7) Make a Multiple directories using one command.

Make some directories according to the following in one command.

[root@server1 ~]# mkdir -p linux/{Storage/{san,nas,das},Network/{security,firewall,switch},Database/{oracle,mysql},Application/{tomcat,apache}}
[root@server1 ~]# tree linux/
linux/
├── Application
│   ├── apache
│   └── tomcat
├── Database
│   ├── mysql
│   └── oracle
├── Network
│   ├── firewall
│   ├── security
│   └── switch
└── Storage
    ├── das
    ├── nas
    └── san

14 directories, 0 files
[root@server1 ~]#

Note: “tee” or “ls -R” command is used to check the status.If “tree” package is not installed then install it, using ” yum install -y tree” command.

8)  check the system’s reboot date and time.

#who -b

[root@server1 ~]# who -b 
         system boot  2016-09-23 06:38 
[root@server1 ~]#

#last reboot

[root@server1 ~]# last reboot 
reboot   system boot  3.10.0-327.el7.x Fri Sep 23 06:38 - 07:16  (00:38)     
reboot   system boot  3.10.0-327.el7.x Fri Sep 23 05:59 - 07:16  (01:17)     
reboot   system boot  3.10.0-327.el7.x Fri Sep 23 05:56 - 07:16  (01:20)

9) Set Hostname permanenelty in centos7/rhel7/fedora22.

#hostnamectl set-hostname <hostname> (Where, hostnamectl is used to control the system hostname).

[root@localhost ~]# hostname 
localhost 
[root@localhost ~]# hostnamectl set-hostname server1 
[root@localhost ~]# hostname 
server1 
[root@localhost ~]#

Note: Re-login on the session, it will display “server1” instead of “localhost”.

10) Delete the files within the ranges between 20 to 100 days.

# find <directory location> -mtime +20 -mtime -100 -iname “*.dbf” -delete
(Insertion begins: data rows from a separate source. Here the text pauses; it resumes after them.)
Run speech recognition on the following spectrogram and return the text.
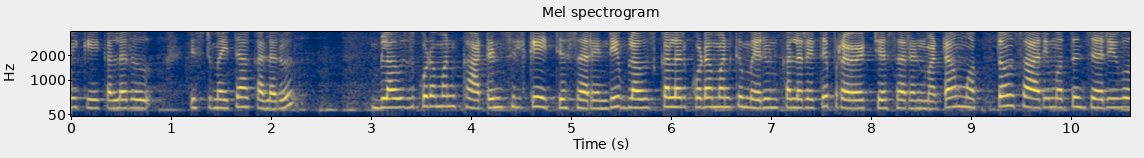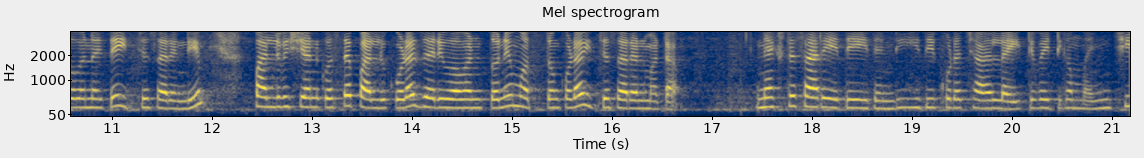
మీకు ఏ కలరు ఇష్టమైతే ఆ కలరు. బ్లౌజ్ కూడా మనకు కాటన్ సిల్కే ఇచ్చేసారండి. బ్లౌజ్ కలర్ కూడా మనకి మెరూన్ కలర్ అయితే ప్రొవైడ్ చేశారనమాట మొత్తం సారీ మొత్తం జరీ ఓవెన్ అయితే ఇచ్చేసారండి. పళ్ళు విషయానికి వస్తే పళ్ళు కూడా జరీ ఓవెన్తోనే మొత్తం కూడా ఇచ్చేసారనమాట నెక్స్ట్ సారీ అయితే ఇదండి. ఇది కూడా చాలా లైట్ వెయిట్గా మంచి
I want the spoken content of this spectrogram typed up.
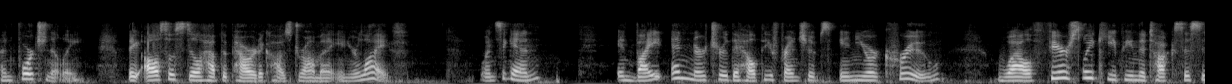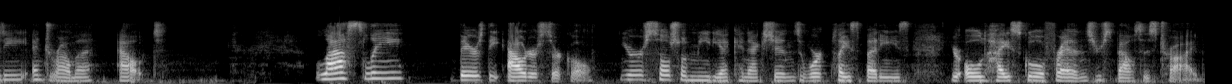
Unfortunately, they also still have the power to cause drama in your life. Once again, invite and nurture the healthy friendships in your crew while fiercely keeping the toxicity and drama out. Lastly, there's the outer circle your social media connections, workplace buddies, your old high school friends, your spouse's tribe.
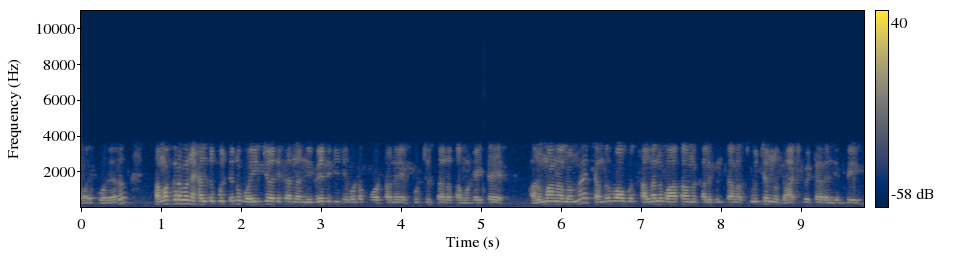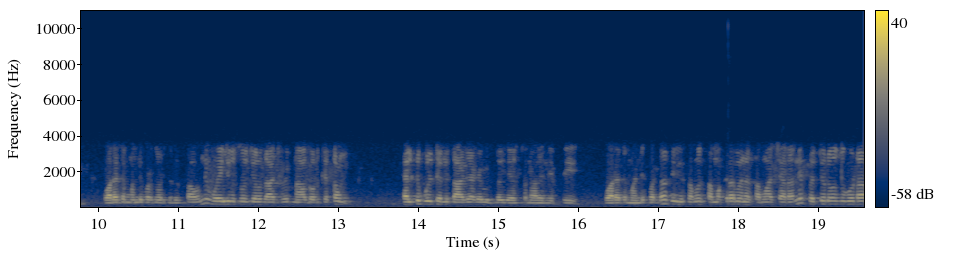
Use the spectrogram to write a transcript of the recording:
వారు కోరారు సమగ్రమైన హెల్త్ బులెటిన్ వైద్య అధికారుల నివేదిక ఇవ్వడం పోవటమే పూర్తి స్థాయిలో తమకైతే అనుమానాలు ఉన్నాయి చంద్రబాబు చల్లని వాతావరణం కలిగించాలన్న సూచనలు దాచిపెట్టారని చెప్పి వారైతే మండిపడుతున్నట్టు తెలుస్తా ఉంది. వైద్యుల సూచనలు దాచిపెట్టి నాలుగు రోజుల క్రితం హెల్త్ బులెటిన్ తాజాగా విడుదల చేస్తున్నారని చెప్పి వారైతే మండిపడ్డారు. దీనికి సంబంధించి సమగ్రమైన సమాచారాన్ని ప్రతిరోజు కూడా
[root@server1 log]# date 
Fri Sep 23 16:58:50 EDT 2016 
[root@server1 log]# ll 
total 0 
-rw-r--r--. 1 root root 0 Aug  2 18:01 aug1.dbf 
-rw-r--r--. 1 root root 0 Aug  2 18:01 aug2.dbf 
-rw-r--r--. 1 root root 0 Aug  2 18:01 aug3.dbf 
-rw-r--r--. 1 root root 0 Aug  2 18:01 aug4.dbf 
-rw-r--r--. 1 root root 0 Jul 15 18:00 jul1.dbf 
-rw-r--r--. 1 root root 0 Jul 15 18:00 jul2.dbf 
-rw-r--r--. 1 root root 0 Jul 15 18:00 jul3.dbf 
-rw-r--r--. 1 root root 0 Jul 15 18:00 jul4.dbf 
-rw-r--r--. 1 root root 0 Sep 23 16:57 sep10.dbf 
-rw-r--r--. 1 root root 0 Sep 23 16:57 sep1.dbf 
-rw-r--r--. 1 root root 0 Sep 23 16:57 sep2.dbf 
-rw-r--r--. 1 root root 0 Sep 23 16:57 sep3.dbf 
-rw-r--r--. 1 root root 0 Sep 23 16:57 sep4.dbf 
-rw-r--r--. 1 root root 0 Sep 23 16:57 sep5.dbf 
-rw-r--r--. 1 root root 0 Sep 23 16:57 sep6.dbf 
-rw-r--r--. 1 root root 0 Sep 23 16:57 sep7.dbf 
-rw-r--r--. 1 root root 0 Sep 23 16:57 sep8.dbf 
-rw-r--r--. 1 root root 0 Sep 23 16:57 sep9.dbf 
[root@server1 log]# find /root/log/ -mtime +20 -mtime -100 -iname "*.dbf" -delete 
[root@server1 log]# ll 
total 0 
-rw-r--r--. 1 root root 0 Sep 23 16:57 sep10.dbf 
-rw-r--r--. 1 root root 0 Sep 23 16:57 sep1.dbf 
-rw-r--r--. 1 root root 0 Sep 23 16:57 sep2.dbf 
-rw-r--r--. 1 root root 0 Sep 23 16:57 sep3.dbf 
-rw-r--r--. 1 root root 0 Sep 23 16:57 sep4.dbf 
-rw-r--r--. 1 root root 0 Sep 23 16:57 sep5.dbf 
-rw-r--r--. 1 root root 0 Sep 23 16:57 sep6.dbf 
-rw-r--r--. 1 root root 0 Sep 23 16:57 sep7.dbf 
-rw-r--r--. 1 root root 0 Sep 23 16:57 sep8.dbf 
-rw-r--r--. 1 root root 0 Sep 23 16:57 sep9.dbf 
[root@server1 log]#

As shown, all the files within the ranges beween 20 to 100 days are deleted.